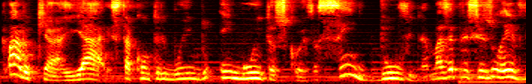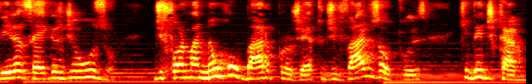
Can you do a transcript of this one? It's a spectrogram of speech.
Claro que a IA está contribuindo em muitas coisas, sem dúvida, mas é preciso rever as regras de uso, de forma a não roubar o projeto de vários autores que dedicaram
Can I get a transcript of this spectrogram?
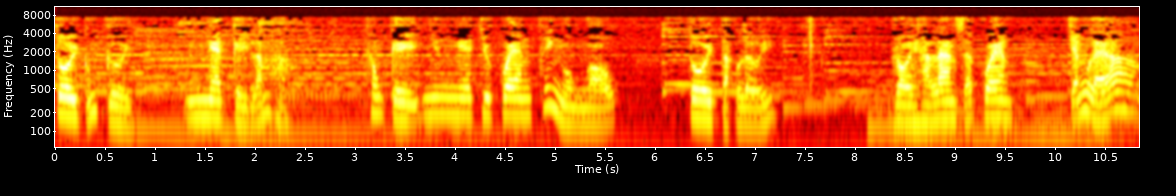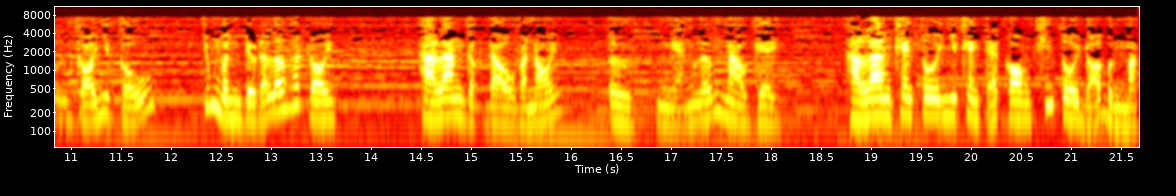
Tôi cũng cười, nghe kỳ lắm hả? Không kỳ nhưng nghe chưa quen, thấy ngồn ngộ. Tôi tặc lưỡi. Rồi Hà Lan sẽ quen, chẳng lẽ gọi như cũ, chúng mình đều đã lớn hết rồi. Hà Lan gật đầu và nói, ừ, ngạn lớn mau ghê. Hà Lan khen tôi như khen trẻ con khiến tôi đỏ bừng mặt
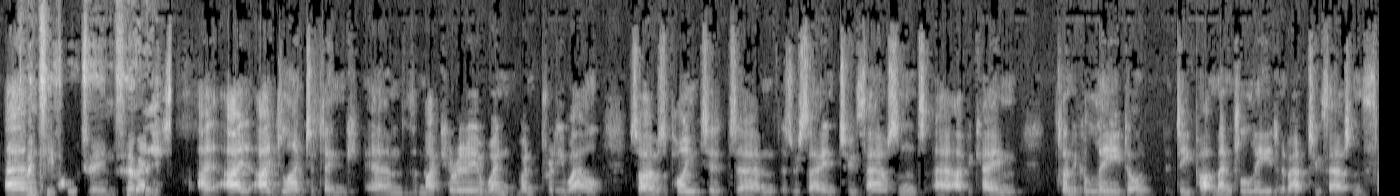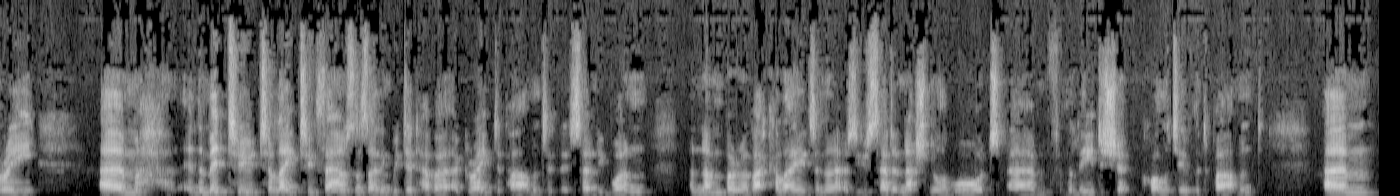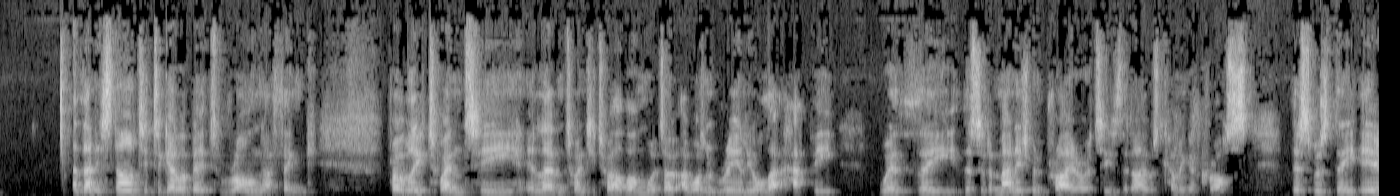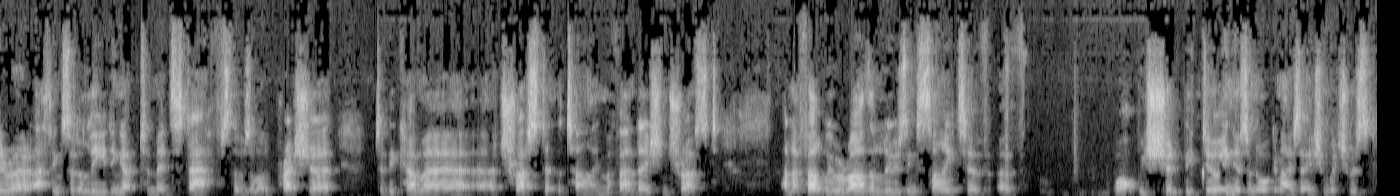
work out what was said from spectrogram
Um, 2014, sorry. I, I, would like to think um, that my career went, went pretty well. So I was appointed, um, as we say, in 2000. Uh, I became clinical lead or departmental lead in about 2003. Um, in the mid to, to late 2000s, I think we did have a, a great department. It, it, certainly won a number of accolades and, a, as you said, a national award um, for the leadership quality of the department. Um, and then it started to go a bit wrong, I think. Probably 2011, 2012 onwards, I, I wasn't really all that happy with the, the sort of management priorities that I was coming across. This was the era, I think, sort of leading up to mid staffs. There was a lot of pressure to become a, a, trust at the time, a foundation trust. And I felt we were rather losing sight of, of what we should be doing as an organization, which was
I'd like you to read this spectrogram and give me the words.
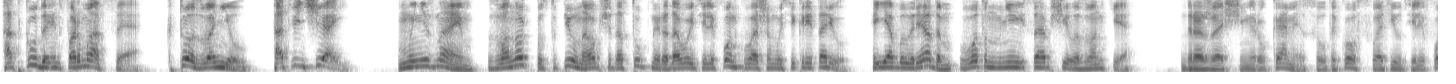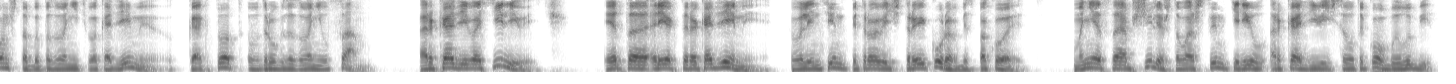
Откуда информация? Кто звонил? Отвечай!» «Мы не знаем. Звонок поступил на общедоступный родовой телефон к вашему секретарю. Я был рядом, вот он мне и сообщил о звонке». Дрожащими руками Салтыков схватил телефон, чтобы позвонить в академию, как тот вдруг зазвонил сам. «Аркадий Васильевич, это ректор академии. Валентин Петрович Троекуров беспокоит. Мне сообщили, что ваш сын Кирилл Аркадьевич Салтыков был убит.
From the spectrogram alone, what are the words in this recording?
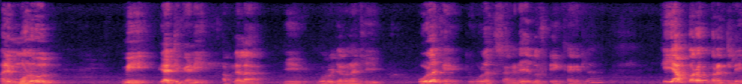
आणि म्हणून मी या ठिकाणी आपल्याला जी गुरुचरणाची ओळख आहे ती ओळख सांगण्याच्या दृष्टीने सांगितलं की या परंपरेतले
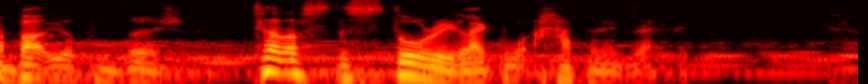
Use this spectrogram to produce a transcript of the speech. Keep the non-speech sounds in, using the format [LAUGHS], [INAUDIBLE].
about your conversion. Tell us the story, like what happened exactly.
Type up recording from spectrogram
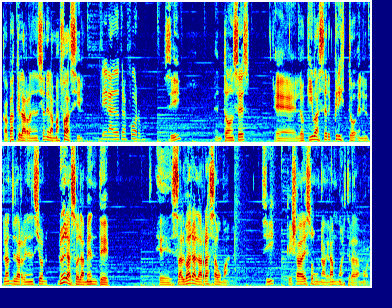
Capaz que la redención era más fácil, Era de otra forma. ¿sí? Entonces, eh, lo que iba a hacer Cristo en el plan de la redención no era solamente eh, salvar a la raza humana, ¿sí? Que ya eso es una gran muestra de amor.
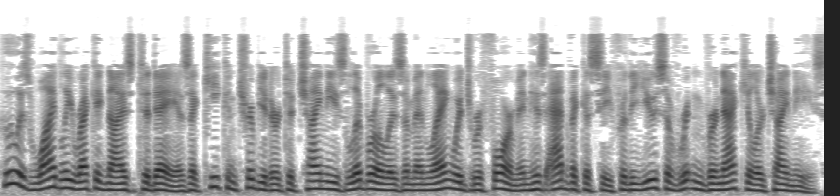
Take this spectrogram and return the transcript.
Hu is widely recognized today as a key contributor to Chinese liberalism and language reform in his advocacy for the use of written vernacular Chinese.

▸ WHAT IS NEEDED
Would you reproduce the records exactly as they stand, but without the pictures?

▸ ANSWER TO THIS TASK
Can you do a transcript of this one? It's a spectrogram of speech.
Claro que a IA está contribuindo em muitas coisas, sem dúvida, mas é preciso rever as regras de uso, de forma a não roubar o projeto de vários autores que dedicaram
Can I get a transcript of this spectrogram?
Tôi cũng cười, nghe kỳ lắm hả? Không kỳ nhưng nghe chưa quen, thấy ngồn ngộ. Tôi tặc lưỡi. Rồi Hà Lan sẽ quen, chẳng lẽ gọi như cũ, chúng mình đều đã lớn hết rồi. Hà Lan gật đầu và nói, ừ, ngạn lớn mau ghê. Hà Lan khen tôi như khen trẻ con khiến tôi đỏ bừng mặt
work out what was said from spectrogram
Um, 2014, sorry. I, I, would like to think um, that my career went, went pretty well. So I was appointed, um, as we say, in 2000. Uh, I became clinical lead or departmental lead in about 2003. Um, in the mid to, to late 2000s, I think we did have a, a great department. It, it, certainly won a number of accolades and, a, as you said, a national award um, for the leadership quality of the department. Um, and then it started to go a bit wrong, I think. Probably 2011, 2012 onwards, I, I wasn't really all that happy with the, the sort of management priorities that I was coming across. This was the era, I think, sort of leading up to mid staffs. There was a lot of pressure to become a, a, trust at the time, a foundation trust. And I felt we were rather losing sight of, of what we should be doing as an organization, which was
I'd like you to read this spectrogram and give me the words.
Откуда информация? Кто звонил? Отвечай!» «Мы не знаем. Звонок поступил на общедоступный родовой телефон к вашему секретарю. Я был рядом, вот он мне и сообщил о звонке». Дрожащими руками Салтыков схватил телефон, чтобы позвонить в академию, как тот вдруг зазвонил сам. «Аркадий Васильевич, это ректор академии. Валентин Петрович Троекуров беспокоит. Мне сообщили, что ваш сын Кирилл Аркадьевич Салтыков был убит.
From the spectrogram alone, what are the words in this recording?
आणि म्हणून मी या ठिकाणी आपल्याला जी गुरुचरणाची ओळख आहे ती ओळख सांगण्याच्या दृष्टीने सांगितलं की या परंपरेतले
Use this spectrogram to produce a transcript of the speech. Keep the non-speech sounds in, using the format [LAUGHS], [INAUDIBLE].
about your conversion. Tell us the story, like what happened exactly.
Type up recording from spectrogram
Capaz que la redención era más fácil, Era de otra forma. ¿sí? Entonces, eh, lo que iba a hacer Cristo en el plan de la redención no era solamente eh, salvar a la raza humana, ¿sí? Que ya eso es una gran muestra de amor.
Take this spectrogram and return the transcript.
Hu is widely recognized today as a key contributor to Chinese liberalism and language reform in his advocacy for the use of written vernacular Chinese.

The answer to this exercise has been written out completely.